Start of Block

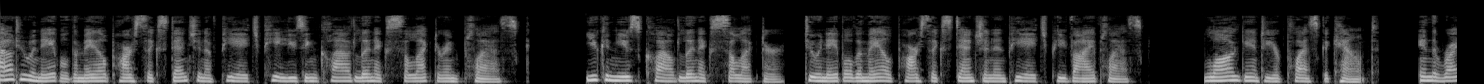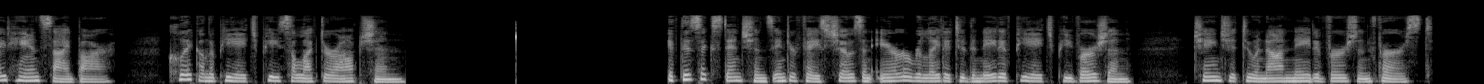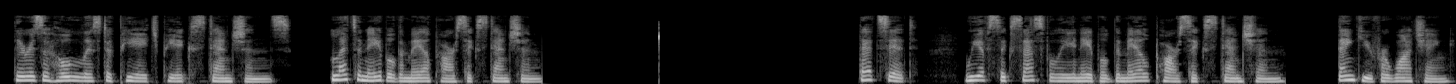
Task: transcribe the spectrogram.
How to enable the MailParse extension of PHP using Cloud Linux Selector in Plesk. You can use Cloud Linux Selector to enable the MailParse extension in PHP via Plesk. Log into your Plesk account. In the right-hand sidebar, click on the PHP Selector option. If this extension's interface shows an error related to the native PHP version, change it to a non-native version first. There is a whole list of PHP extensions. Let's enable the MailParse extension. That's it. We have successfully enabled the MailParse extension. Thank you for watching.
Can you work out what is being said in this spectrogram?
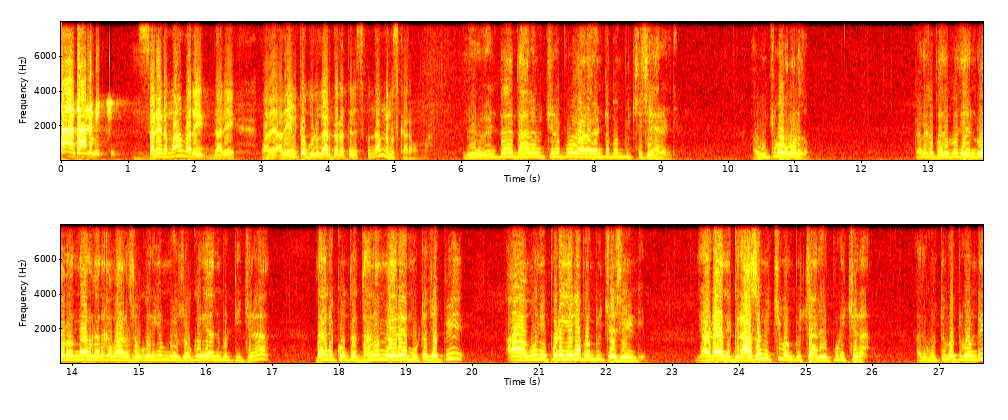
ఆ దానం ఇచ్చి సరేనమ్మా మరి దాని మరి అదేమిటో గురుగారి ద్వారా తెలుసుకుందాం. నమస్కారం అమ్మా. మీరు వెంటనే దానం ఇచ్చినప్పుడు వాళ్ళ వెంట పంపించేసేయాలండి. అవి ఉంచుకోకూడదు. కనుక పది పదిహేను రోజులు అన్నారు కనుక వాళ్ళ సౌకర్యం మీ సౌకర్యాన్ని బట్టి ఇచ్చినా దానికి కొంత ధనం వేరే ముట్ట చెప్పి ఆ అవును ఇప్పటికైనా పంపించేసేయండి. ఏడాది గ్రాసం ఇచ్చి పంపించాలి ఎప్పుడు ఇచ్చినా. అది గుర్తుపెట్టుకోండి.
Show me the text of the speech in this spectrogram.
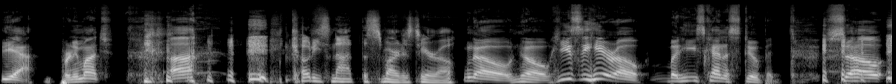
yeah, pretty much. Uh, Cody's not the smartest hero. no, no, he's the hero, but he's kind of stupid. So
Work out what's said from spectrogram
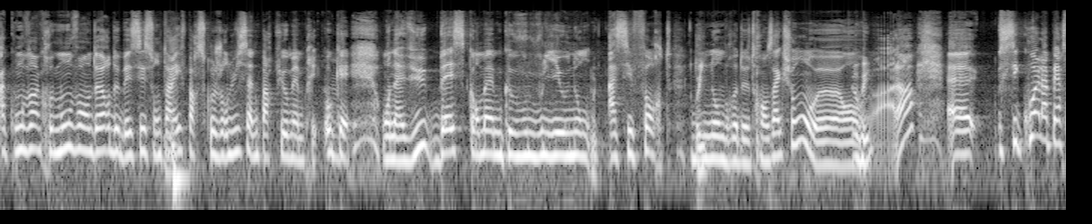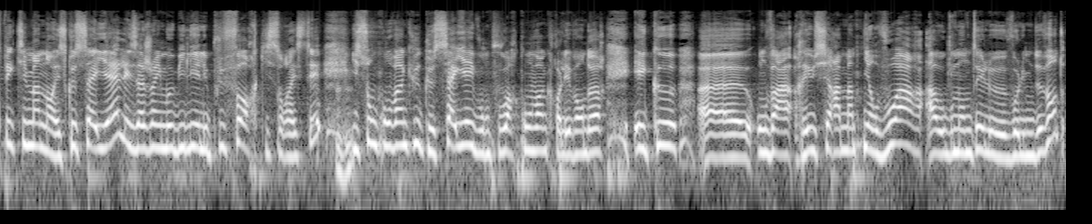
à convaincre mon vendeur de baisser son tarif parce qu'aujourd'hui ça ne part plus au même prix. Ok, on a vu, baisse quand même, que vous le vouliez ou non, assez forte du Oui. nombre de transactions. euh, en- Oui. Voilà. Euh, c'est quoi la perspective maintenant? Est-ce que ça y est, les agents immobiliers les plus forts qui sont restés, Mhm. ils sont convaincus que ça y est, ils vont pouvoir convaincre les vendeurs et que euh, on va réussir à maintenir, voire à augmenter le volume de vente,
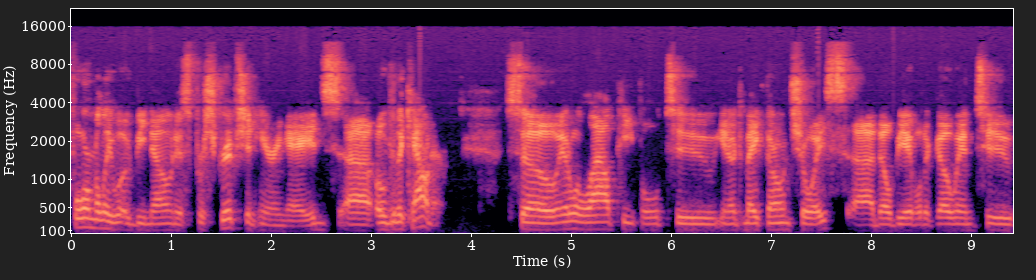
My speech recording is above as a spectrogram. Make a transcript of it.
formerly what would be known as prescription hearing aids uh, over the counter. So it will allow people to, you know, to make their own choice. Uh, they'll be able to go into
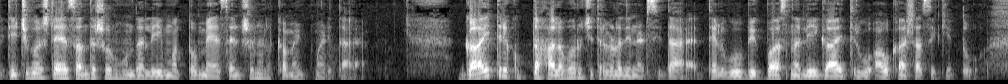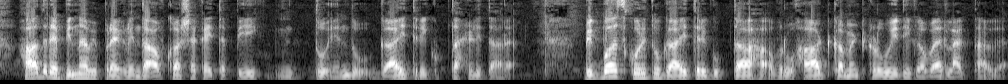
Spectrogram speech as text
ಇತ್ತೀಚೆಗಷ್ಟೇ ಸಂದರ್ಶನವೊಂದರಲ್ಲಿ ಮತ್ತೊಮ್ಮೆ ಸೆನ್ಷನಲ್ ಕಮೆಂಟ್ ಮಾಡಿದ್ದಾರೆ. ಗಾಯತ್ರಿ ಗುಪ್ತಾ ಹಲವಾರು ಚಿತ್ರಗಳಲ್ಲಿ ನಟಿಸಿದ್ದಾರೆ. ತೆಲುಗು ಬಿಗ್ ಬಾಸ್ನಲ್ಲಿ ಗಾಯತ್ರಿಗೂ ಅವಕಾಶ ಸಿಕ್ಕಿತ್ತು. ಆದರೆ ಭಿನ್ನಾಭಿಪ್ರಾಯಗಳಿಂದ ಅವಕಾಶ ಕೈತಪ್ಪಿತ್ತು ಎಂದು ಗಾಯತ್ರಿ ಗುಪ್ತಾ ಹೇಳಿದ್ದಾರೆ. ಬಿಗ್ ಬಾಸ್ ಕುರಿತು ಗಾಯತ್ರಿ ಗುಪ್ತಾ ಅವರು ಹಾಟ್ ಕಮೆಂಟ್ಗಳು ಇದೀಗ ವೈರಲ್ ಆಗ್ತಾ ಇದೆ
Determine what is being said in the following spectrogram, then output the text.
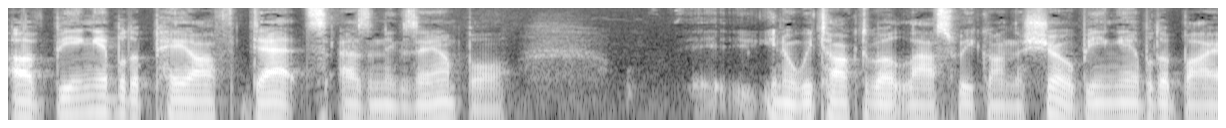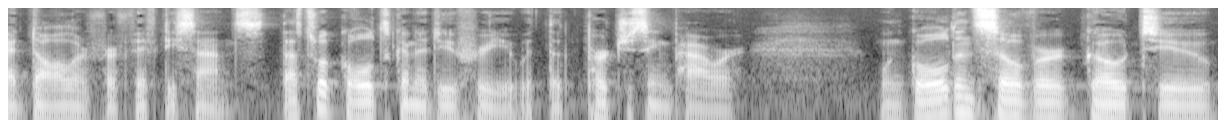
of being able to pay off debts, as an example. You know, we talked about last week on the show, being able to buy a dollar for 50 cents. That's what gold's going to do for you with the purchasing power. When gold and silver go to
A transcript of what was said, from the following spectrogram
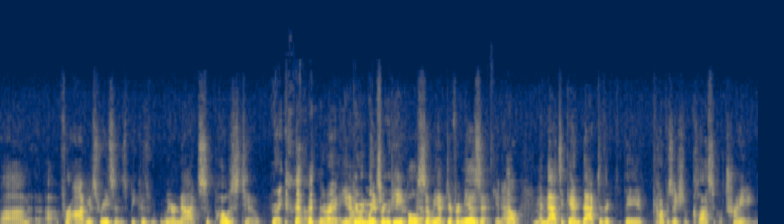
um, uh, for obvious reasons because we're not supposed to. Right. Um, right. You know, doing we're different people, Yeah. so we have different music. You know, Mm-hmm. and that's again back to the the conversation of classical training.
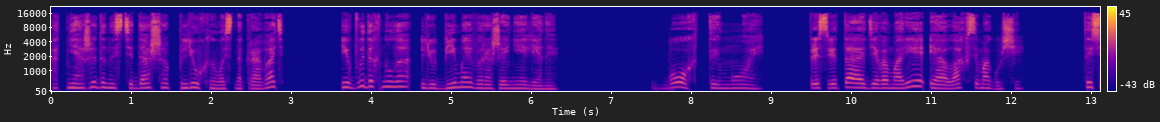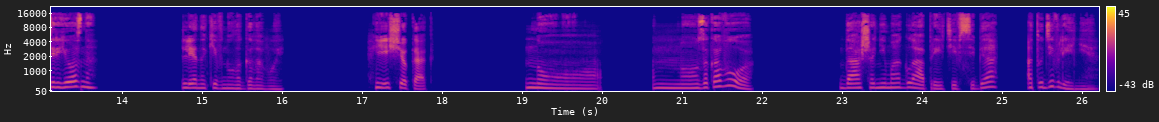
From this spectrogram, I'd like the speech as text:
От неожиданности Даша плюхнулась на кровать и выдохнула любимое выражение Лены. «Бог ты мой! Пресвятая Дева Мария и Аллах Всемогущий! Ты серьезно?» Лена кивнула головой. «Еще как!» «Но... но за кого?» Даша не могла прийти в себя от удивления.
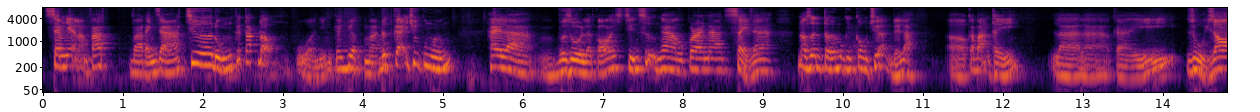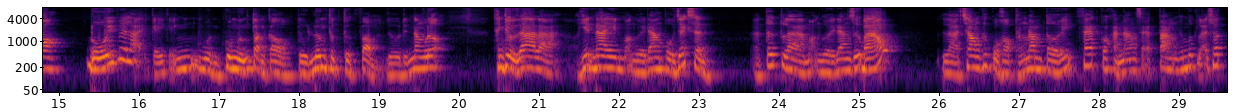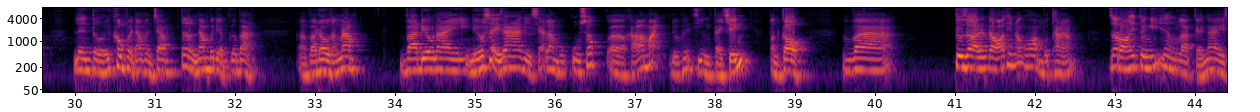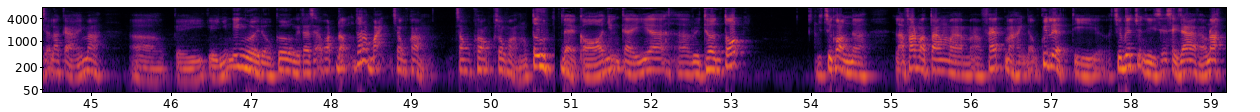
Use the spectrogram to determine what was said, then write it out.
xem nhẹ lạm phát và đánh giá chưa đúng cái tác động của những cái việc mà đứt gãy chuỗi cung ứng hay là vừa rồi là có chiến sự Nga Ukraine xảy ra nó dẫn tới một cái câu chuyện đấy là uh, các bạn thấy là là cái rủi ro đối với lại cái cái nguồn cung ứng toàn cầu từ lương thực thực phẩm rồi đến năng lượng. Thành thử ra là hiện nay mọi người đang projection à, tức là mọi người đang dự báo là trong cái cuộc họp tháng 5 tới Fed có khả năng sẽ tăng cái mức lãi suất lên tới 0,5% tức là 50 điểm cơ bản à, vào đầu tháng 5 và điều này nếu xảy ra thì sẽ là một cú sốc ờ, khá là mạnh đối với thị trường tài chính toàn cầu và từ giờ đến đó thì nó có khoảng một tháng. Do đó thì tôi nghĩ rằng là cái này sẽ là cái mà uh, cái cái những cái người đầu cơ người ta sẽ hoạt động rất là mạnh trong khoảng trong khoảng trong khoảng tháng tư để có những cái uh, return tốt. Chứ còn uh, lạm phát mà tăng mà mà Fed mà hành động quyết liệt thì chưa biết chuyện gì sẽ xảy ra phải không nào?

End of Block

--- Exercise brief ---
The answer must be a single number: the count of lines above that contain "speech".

--- Written answer ---
4